SEATTLE—Enter the tropical forests of Asia and be immersed in the sights, sounds and smells of a forest teeming with life—endangered turtles, colorful songbirds, squealing small-clawed otters, foraging sloth bears and tigers playing and soaking up the afternoon sun.
This immersive scene will soon be a reality at Woodland Park Zoo. The zoo revealed today plans designed with Studio Hanson/Roberts for a 2-acre exhibit complex—the most ambitious zoo project since 1996’s Trail of Vines—that will transform the zoo’s 60-year-old, outdated tiger and sloth bear exhibits into a spacious, naturalistic and state-of-the-art home for these endangered species.
Opening in phases in 2013 and 2014, the exhibit complex will use sustainable design to provide tigers, sloth bears, Asian small-clawed otters and other species representing the biodiversity of tropical Asia with a naturalistic, enriching environment that evokes lush forests and encourages natural behaviors.

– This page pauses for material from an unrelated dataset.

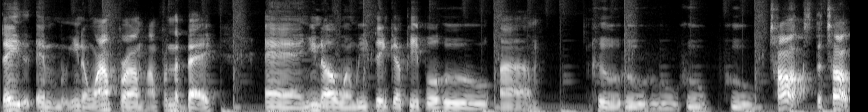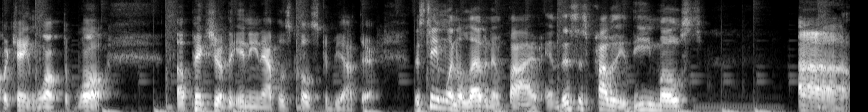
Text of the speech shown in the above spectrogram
they and you know where I'm from. I'm from the Bay, and you know when we think of people who um, who who who who who talks the talk but can't walk the walk. A picture of the Indianapolis Colts could be out there. This team went 11 and 5, and this is probably the most uh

Tigers will stalk “prey” as they chase a lure line, jostle trees to retrieve snacks, nap under the roots of a tropical tree, splash in a shallow pool and care for cubs in a spacious exhibit built to accommodate multiple generations.
To bring the behind-the-scenes care of these animals into the forefront for zoo visitors, the exhibit design includes specialized training stations where keepers will interact one-on-one with tigers and sloth bears. These training presentations will get visitors closer to live predators than at any other exhibit at the zoo, and provide insight into how the zoo safely cares for such large and dangerous animals.
An immersive play area for children will allow young explorers to learn about the forest through joyful, full-bodied nature play—balancing on logs, crossing a wobble bridge, flying along a mini-zipline—all safely designed to stimulate mental and motor skill development while setting the scene of a tropical field site where boundaries between humans and wildlife collide.
To take immersion to the next level, the exhibit will draw you in with the symphonic sounds of the forest. Through state-of-the-art acoustic engineering, visitors will be surrounded by the real sounds of flowing water, wind blowing through bamboo thickets, and even the minutest sounds of the animals—a tiger licking its paws, purring and rumbling as it settles in for a nap.
“We have no doubt our more than one million annual visitors will be in awe of this new exhibit experience that will connect them with hands-on learning and unforgettable, up-close animal encounters,” said Dr. Deborah Jensen, President and CEO of Woodland Park Zoo. “But we see that awe as just a starting point, the kernel of curiosity, hope and inspiration that moves our visitors to take action on behalf of wildlife.”
Taking action is at the heart of the exhibit with the Conservation Action Center—a covered educational hub where visitors will connect with real success stories from the zoo’s field conservation partners, and learn how to take action now to help protect wildlife and the forest habitats on which we all depend.
Artist renderings of the design plans can now be found at www.morewonder.org. The public will have the opportunity to see and discuss these renderings and a scale model of the planned exhibit at upcoming open houses scheduled on Sat., March 31, 11:30 a.m. – 1:30 p.m. at Woodland Park Zoo’s current tiger exhibit (zoo admission or membership required) and Thurs., April 3, 6:30 – 8:30 p.m. at the ZooStore in the zoo’s West Entrance (free to all).
Construction for the new exhibit complex is anticipated to begin in fall 2012. The exhibit will be developed in two phases: phase one, including otters and the children’s play area, will open in 2013 and phase two, including sloth bears and Malayan tigers, will open in 2014.
The id="mce_marker"9.6 million exhibit project is part of the zoo’s $21.86 million Asian Tropical Forest initiative which also includes exhibit enhancements in the zoo’s award-winning Elephant Forest exhibit, interpretive enhancements to improve the visitor experience in the Elephant Forest and Trail of Vines exhibits, and related education and conservation programming. The Asian Tropical Forest initiative is one of eight initiatives in the zoo’s $80 million More Wonder More Wild comprehensive campaign.
Fundraising for the Asian Tropical Forest initiative is underway now and more than $6 million has already been raised to date toward the $21.86 million goal. Through the zoo’s “Get Your Paws on Our New Exhibit” promotion, community members who give id="mce_marker",000 or more to the Asian Tropical Forest initiative will get their name on a paw print featured prominently in the new exhibit complex.
To get your paw, or to follow the progress of the More Wonder More Wild comprehensive campaign and its eight initiatives, go to www.morewonder.org.